By Mike Mastromatteo
The Interim

Pro-lifers are undecided as to the impact of a Manitoba court decision that allows an elderly man to escape punishment in the assisted suicide of his terminally ill wife.

Bert Doerksen, 81, of Winnipeg, admitted to killing his 78-year-old wife Susan in November, 1997, by placing her in the family car and leaving the engine running as the car sat in the garage. Mrs. Doerksen, who suffered from cancer, osteoarthritis and heart disease, was in constant pain and had expressed a desire to die.

The case was scheduled to go to trial in Manitoba August 1, but on July 28, Mr. Justice Nathan Nurgitz ordered a stay of proceedings. The judge cited Doerksen’s advanced age and deteriorating health as justification for the ruling.

While a stay of proceedings does not clear Doerksen of any alleged wrongdoing, it is generally accepted that the case will not go any further.

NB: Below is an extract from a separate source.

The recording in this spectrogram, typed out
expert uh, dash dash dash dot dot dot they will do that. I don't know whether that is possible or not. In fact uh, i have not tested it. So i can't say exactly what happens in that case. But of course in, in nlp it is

Since taking the action against his wife nearly three years ago, Doerksen has expressed a desire to have the Crown drop all charges against him. “I wish they [the courts] would stop hounding me,” Doerksen has said to various media.

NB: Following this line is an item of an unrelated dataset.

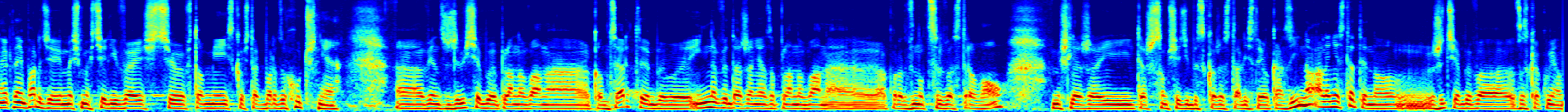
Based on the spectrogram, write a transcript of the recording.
No jak najbardziej. Myśmy chcieli wejść w tą miejskość tak bardzo hucznie, e, więc rzeczywiście były planowane koncerty, były inne wydarzenia zaplanowane akurat w noc sylwestrową. Myślę, że i też sąsiedzi by skorzystali z tej okazji, no ale niestety no, życie bywa zaskakujące,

In a statement released prior to the stay of proceedings order, Marie-Jo Laroche, executive director of the Life League of Manitoba, said Doerksen’s deteriorating health is no excuse for justice not being served.

“The focus must remain not on Mr. Doerksen’s health, but on whether there is enough evidence to ‘reasonably’ expect to secure a conviction, which, in this case, prosecutors obviously believe they have,” Laroche said.

She also suggested that “terminating anyone’s life,” whether motivated by compassion or a judgment as to an ill person’s productivity or quality of life, should still be seen as murder.

Laroche said officials with Manitoba’s League of Persons with Disabilities supported prosecution for Doerksen, despite his age and failing health. That organization has said that if charges are dropped in the Doerksen case, it sends a message that society can tolerate so-called compassionate homicide.

Alex Schadenberg, executive director of the Euthanasia Prevention Coalition of Ontario, told the National Post newspaper July 28 that he is not concerned about a precedent being set in the Doerksen case. He added however, that relaxed attitudes to assisted suicide will open the door to decreased protection for those who are vulnerable or disabled.